The first section of this chapter takes advantage of the opportunity offered by a few propositions of Wittgenstein’s Tractatus Logico-Philosophicus to pose some of the questions to be pursued throughout the succeeding sections in the context of what has been said by a selection of earlier and later philosophers about representation in language or, as we shall eventually find reason to write, “representation” in language.

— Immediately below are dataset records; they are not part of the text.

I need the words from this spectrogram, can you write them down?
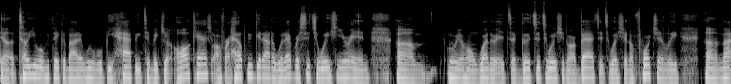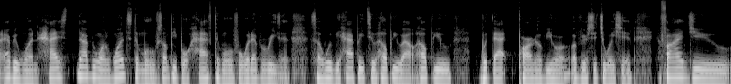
you know, tell you what we think about it. We will be happy to make you an all cash offer, help you get out of whatever situation you're in um, when you're home, whether it's a good situation or a bad situation. Unfortunately, um, not everyone has, not everyone wants to move. Some people have to move for whatever reason. So we'd be happy to help you out, help you with that part of your of your situation, find you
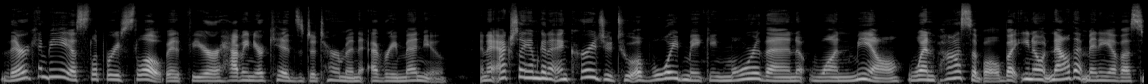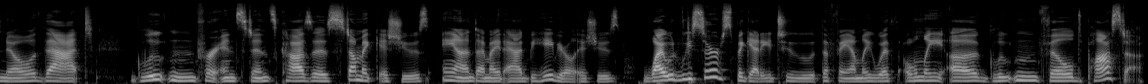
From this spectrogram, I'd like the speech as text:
There can be a slippery slope if you're having your kids determine every menu. And I actually am going to encourage you to avoid making more than one meal when possible. But you know, now that many of us know that gluten, for instance, causes stomach issues and I might add behavioral issues, why would we serve spaghetti to the family with only a gluten filled pasta?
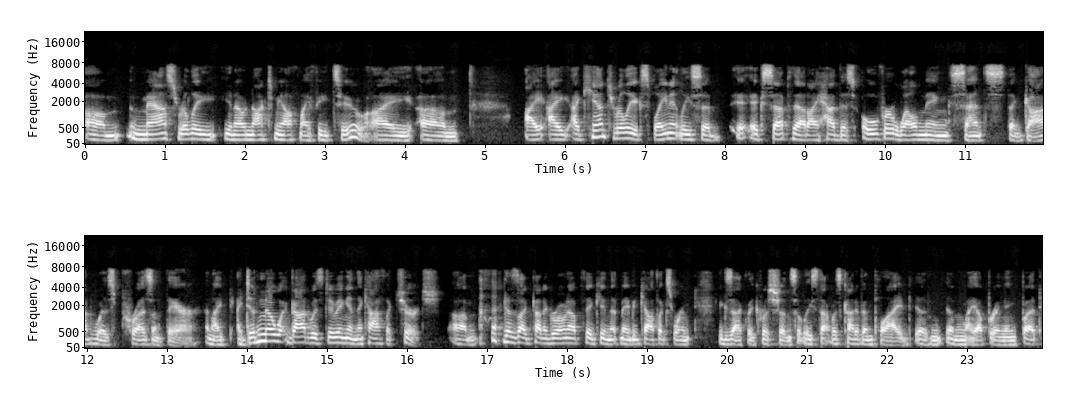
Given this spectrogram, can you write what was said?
um, Mass really, you know, knocked me off my feet too. I, um, I, I, I, can't really explain it, Lisa, except that I had this overwhelming sense that God was present there. And I, I didn't know what God was doing in the Catholic Church because um, I'd kind of grown up thinking that maybe Catholics weren't exactly Christians. At least that was kind of implied in, in my upbringing. But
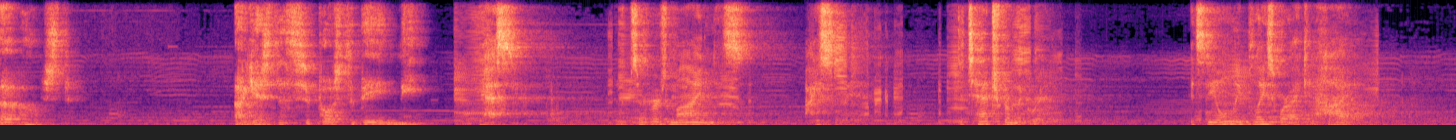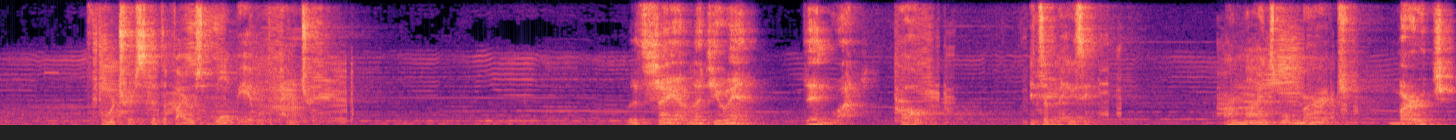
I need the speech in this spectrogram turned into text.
A host? I guess that's supposed to be me. Yes. An observer's mind is isolated, detached from the grid. It's the only place where I can hide. Fortress that the virus won't be able to penetrate. Let's say I let you in. Then what? Oh, it's amazing. Our minds will merge. Merge?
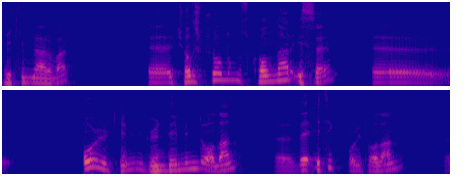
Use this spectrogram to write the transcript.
hekimler var. E, çalışmış olduğumuz konular ise e, o ülkenin gündeminde olan e, ve etik boyutu olan e,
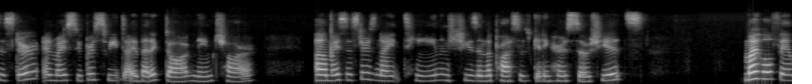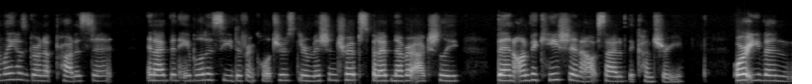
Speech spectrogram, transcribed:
sister and my super sweet diabetic dog named Char. Uh, my sister's 19 and she's in the process of getting her associates. My whole family has grown up Protestant, and I've been able to see different cultures through mission trips, but I've never actually been on vacation outside of the country or even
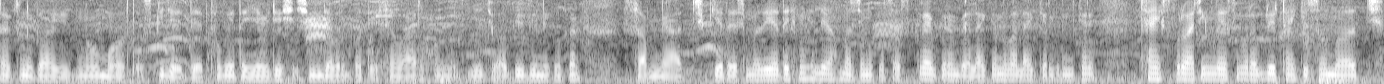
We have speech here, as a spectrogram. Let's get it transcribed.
डॉक्टर ने कहा नो मोर तो उसकी जो डेथ हो गई तो ये वीडियो सोशल मीडिया पर बहुत ऐसे वायरल होने लगी है जो अभी भी निकल कर सामने आ चुकी है। तो इसमें यह देखने के लिए हमारे चैनल को सब्सक्राइब करें, बेल आइकन दबा लाइक करके करें। Thanks for watching less more update. Thank you so much.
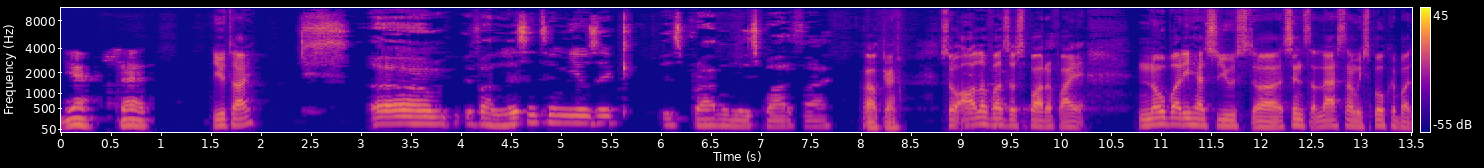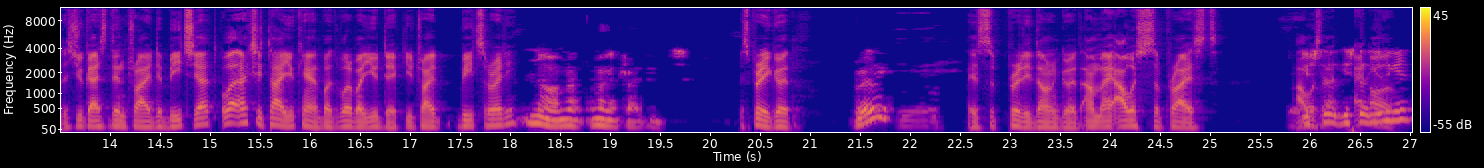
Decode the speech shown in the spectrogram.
Yeah, sad. You Ty? Um, if I listen to music, it's probably Spotify. Okay. So all of us are Spotify. Nobody has used uh since the last time we spoke about this. You guys didn't try the Beats yet. Well, actually, Ty, you can. But what about you, Dick? You tried Beats already? No, I'm not. I'm not gonna try do. It's pretty good. Really? It's pretty darn good. I'm. I, I was surprised. I You was still you still I- oh, using it?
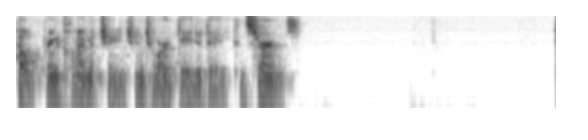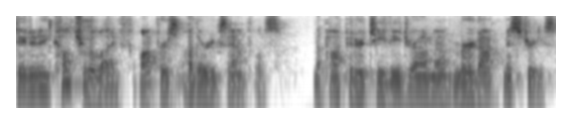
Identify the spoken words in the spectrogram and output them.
helped bring climate change into our day-to-day -day concerns. Day-to-day -day cultural life offers other examples. The popular TV drama Murdoch Mysteries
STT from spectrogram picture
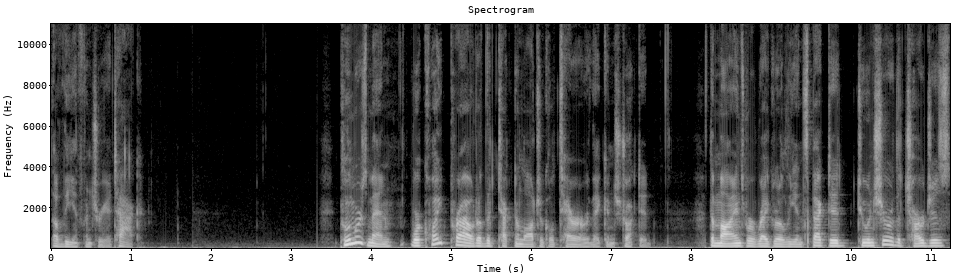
of the infantry attack. Plumer's men were quite proud of the technological terror they constructed. The mines were regularly inspected to ensure the charges,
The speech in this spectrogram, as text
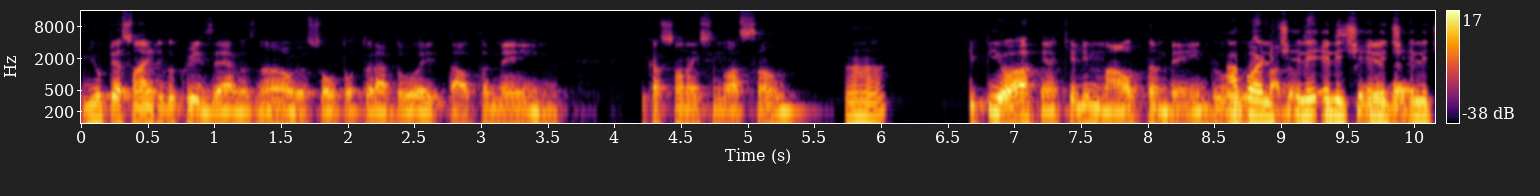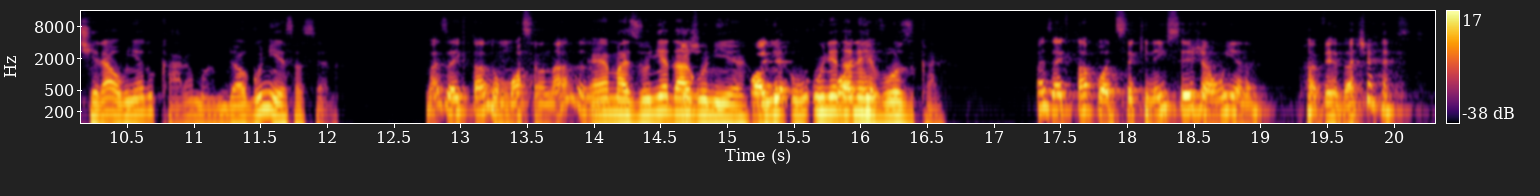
E o personagem do Chris Evans, não, eu sou o torturador e tal, também fica só na insinuação. Aham. E pior, tem aquele mal também do Ah, pô, ele, ele, ele, ele, tira a unha do cara, mano. Me deu agonia essa cena. Mas aí que tá, não mostra nada, né? É, mas unha dá agonia. pode- unha unha dá pode- nervoso, cara. Mas é que tá, pode ser que nem seja a unha, né? A verdade é essa.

How can we represent how language represents? How language represents does not have to be represented in language, if by language we mean words used in sentences, as I am using them here now. It could be done, apparently, by a diagram, thus: W→T. Or does this fail because we have to add that “W” represents a word, “T” represents a thing, and “→” represents the relation of representation, so that the original question recurs? Should we conclude that an attempted pictorial representation of linguistic representation demands a linguistic representation of pictorial representation? Or should we conclude that linguistic representation defies representation? It might be said, and it has been said, that we should not oppose pictorial to linguistic representation, and that we should distinguish representation as saying from representation as showing. A famous advocate of this double proposal argues that linguistic representation is ultimately pictorial representation, provided the latter be understood as a projective relation between the concatenations of logically proper names that make up elementary propositional facts and the objects or things arranged in other facts or possible states of affairs—in a Sachverhalt, a moglicher Sachverhalt, a Sachlage, or a mogliche Sachlage, as Wittgenstein variously says, leaving open a perplexingly wide range of options. I shall resist the temptation to embark upon the detailed analysis of the Tractatus without which we cannot begin to determine more precisely what these options are. I shall do no more than note that evidence can be produced